What is Cloud Computing?
Cloud computing is the on-demand delivery of computing services over the internet rather than buying, owning, and maintaining physical data centers and servers. Computing services can include servers, storage, databases, networking, software, analytics, and intelligence. Cloud computing lowers operating costs and allows for efficient scaling as customers pay on an as-needed basis or pay-as-you-go business model.
Cloud computing has been coined as an umbrella term to describe a category of sophisticated on-demand computing services initially offered by commercial providers, such as Amazon, Google, and Microsoft.
It denotes a model on which a computing infrastructure is viewed as a “cloud,” from which businesses and individuals access applications from anywhere in the world on demand. The main principle behind this model is offering computing, storage, and software “as a service.”
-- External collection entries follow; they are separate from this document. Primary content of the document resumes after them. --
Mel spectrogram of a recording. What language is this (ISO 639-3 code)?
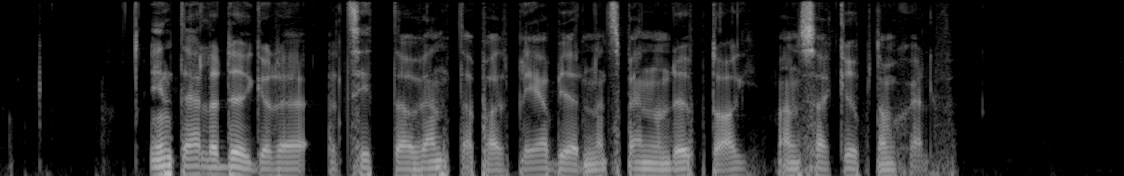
swe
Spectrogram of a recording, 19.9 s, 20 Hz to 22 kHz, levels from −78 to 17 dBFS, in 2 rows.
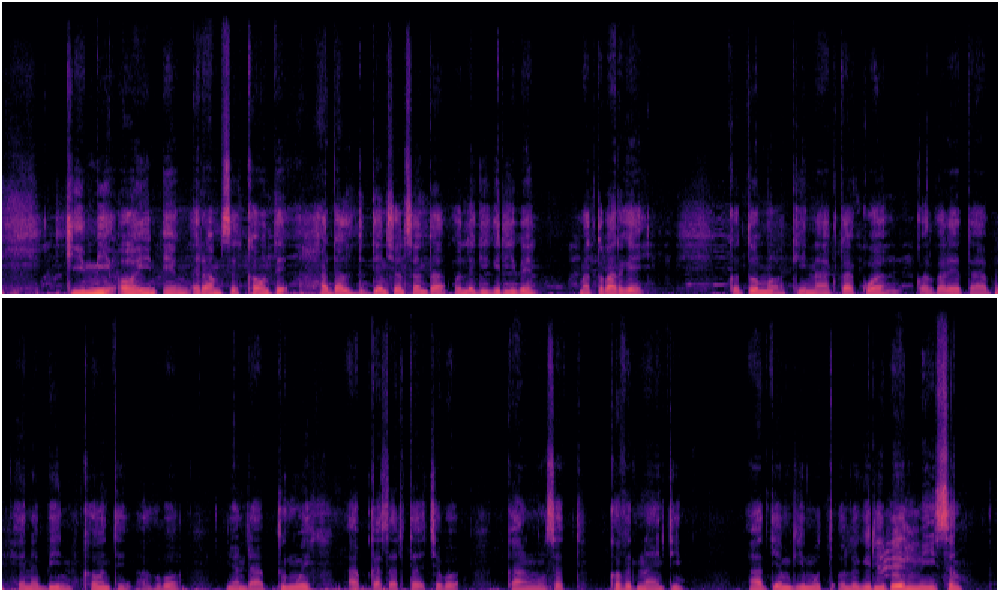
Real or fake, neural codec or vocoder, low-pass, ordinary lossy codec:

“Cloud is a parallel and distributed computing system consisting of a collection of inter-connected and virtualized computers that are dynamically provisioned and presented as one or more unified computing resources based on service-level agreements (SLA) established through negotiation between the service provider and consumers.”
Benefits of Cloud Computing:
Certain features of a cloud are essential to enable services that truly represent the cloud computing model and satisfy expectations of consumers, and cloud offerings must be as follows:
1. Cost Saving:
Cloud computing eliminates up-front commitment by users, allowing them to request and use only the necessary amount. Services are charged on a short-term basis (e.g by the hrs/min), allowing users to release (and not pay for) resources as soon as they are not needed.
Cloud computing gives the illusion of infinite computing resources available on demand. Therefore users expect clouds to rapidly provide resources in any quantity at any time. In particular, it is expected that the additional resources can be:
(a) provisioned, possibly automatically, when an application load increases
(b) released when loading decreases
The cloud gives you easy access to a broad range of technologies so that you can innovate faster and build nearly anything that you can imagine. You can deploy technology services in a matter of minutes, and get from idea to implementation several orders of magnitude faster than before. This gives you the freedom to experiment, test new ideas to differentiate customer experiences and transform your business.
Most cloud computing services are provided self-service and on-demand. So even vast amounts of computing resources can be provisioned in minutes, typically with just a few mouse clicks, giving businesses a lot of flexibility and taking the pressure off capacity planning.
Types of Cloud Computing:
Cloud Computing is divided into subcategories depending on the physical location of computing resources and who can access those resources are:
1. Public cloud:
Public clouds are owned and operated by a third-party cloud service provider who offers service to the general public. With a public cloud, all hardware, software, and other supporting infrastructure is owned and managed by the cloud provider. These services are accessed and managed using a web browser.
2. Private cloud:
A private cloud is a cloud environment used exclusively by one organization and can be physically located on the organization’s on-site data center. Large enterprises typically choose to keep their data and applications in a private cloud for security reasons. In other cases, private clouds are used in order to comply with company regulations.
Organizations have two options when using a private cloud: it can be set up in the organization’s own data center, or a hosted private cloud service can be used. With a hosted private cloud, a public cloud vendor agrees to set aside computing resources and allow only one customer to use those resources.
3. Hybrid cloud:
A hybrid cloud is a combination of public and private clouds bound together by the technology that allows data and applications to be shared between them. Companies choose hybrid cloud computing for greater flexibility, increased deployment options, and optimized infrastructure, security, and compliance.
Types of Cloud Services:
Cloud computing services are divided into three classes, according to the abstraction level of the capability provided and the service model of providers, namely:
1. Infrastructure as a Service (IaaS):
Offering virtualized resources (computation, storage, and communication) on demand is known as Infrastructure as a Service (IaaS). A cloud infrastructure enables on-demand provisioning of servers running several choices of operating systems and a customized software stack. Infrastructure services are considered to be the bottom layer of cloud computing systems.
2. Platform as a Service (PaaS):
In addition to infrastructure-oriented clouds that provide raw computing and storage services, another approach is to offer a higher level of abstraction to make a cloud easily programmable, known as Platform as a Service (PaaS). A cloud platform offers an environment in which developers create and deploy applications and do not necessarily need to know how many processors or how much memory that applications will be using.
3. Software as a Service (SaaS):
Applications reside on the top of the cloud stack. Services provided by this layer can be accessed by end users through Web portals. Therefore, consumers are increasingly shifting from locally installed computer programs to on-line software services that offer the same functionally. Traditional desktop applications such as word processing and spreadsheet can now be accessed as a service in the Web. This model of delivering applications, known as Software as a Service (SaaS), alleviates the burden of software maintenance for customers and simplifies development and testing for providers.